Police release information in Cape Coral woman's death
CAPE CORAL, Fla. -Police say they are charging a Cape husband with the murder of his wife.
50-year-old Porfirio Rivera is facing a second-degree murder charge for the death of his wife Anna rivera.
On Sunday, she was found stabbed to death in the home they share on Northeast 18th Avenue.
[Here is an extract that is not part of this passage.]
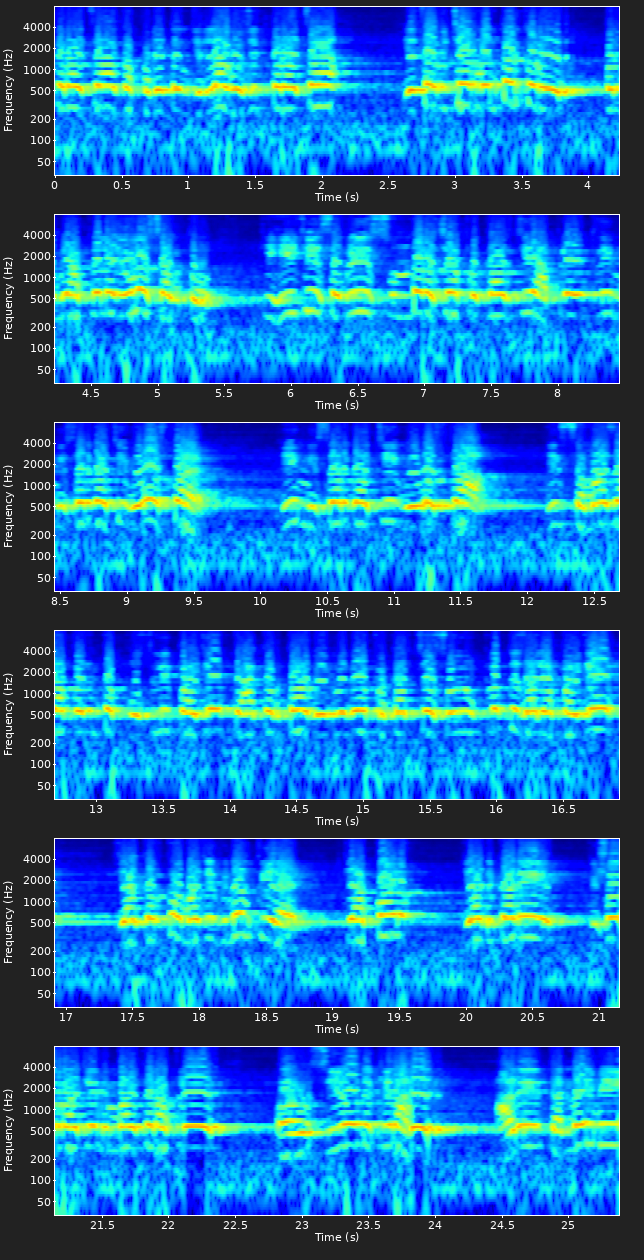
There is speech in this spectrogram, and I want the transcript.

Porfirio Rivera was also found in the home with non-life-threatening injuries.
Detectives saying he tried to kill himself but was unsuccessful.
That investigation brings to light the issue of domestic abuse and what victims of this crime can do to protect themselves
One anti-domestic violence advocate said most abuse victims go back to the relationship an average of 7 times.
That was the case here, police were no strangers to the volatile relationship between Anna Rivera and her husband
"Abuse always escalates, it always escalates," stressed Colleen Henderson with Abuse Counseling and Treatment.
That is what happened here until it ended in murder.
"Porfirio Rivera has twice been arrested by the Cape Coral Police Department on charges of domestic violence battery," said Lt. Tony Sizemore with Cape PD. "Once in August of 2006 and once October 2012. In both instances, Anna Rivera was the victim."
Porfirio now sits in jail on charges of second-degree murder after police walk in on a grizzly scene.
"Anna's body was discovered on the kitchen floor in a pool of blood," Lt. Sizemore said.
Police say she was stabbed, allegedly by her husband. He too was found injured in the kitchen after apparently stabbing himself.
"Mr. Rivera was interviewed by Cape Coral Police Major Crimes Detectives where he confessed to killing his wife Anna," said Lt. Sizemore.
Police say they were alerted by Anna's friend who got a call for Porfirio saying he committed the crime.
So what should you do if you are a victim of domestic abuse?
"Please reach out, tell a friend, tell the police department," urged Lt. Sizemore.
Henderson says identifying there's a problem can be hard.
"You get used to name calling," she said. "Then you get used to name calling in front of the kids, or you get used to being shoved or you get used to being yelled at. People that are involved in these relationships may not feel like they are in serious danger."
She says if you're going through this, you're not alone.
"I think the most important thing about any topic is education," said Henderson. "You have to know what your options are."
Colleen advises against couples counseling saying that's when secrets are talked about publicly.
She also says if you are thinking about leaving a violent relationship, get a safety plan in place ahead of time.
If you need help just click on the 'Big Red 4' tab on our website where we've listed a link to ACT's website and a 24-hour hotline.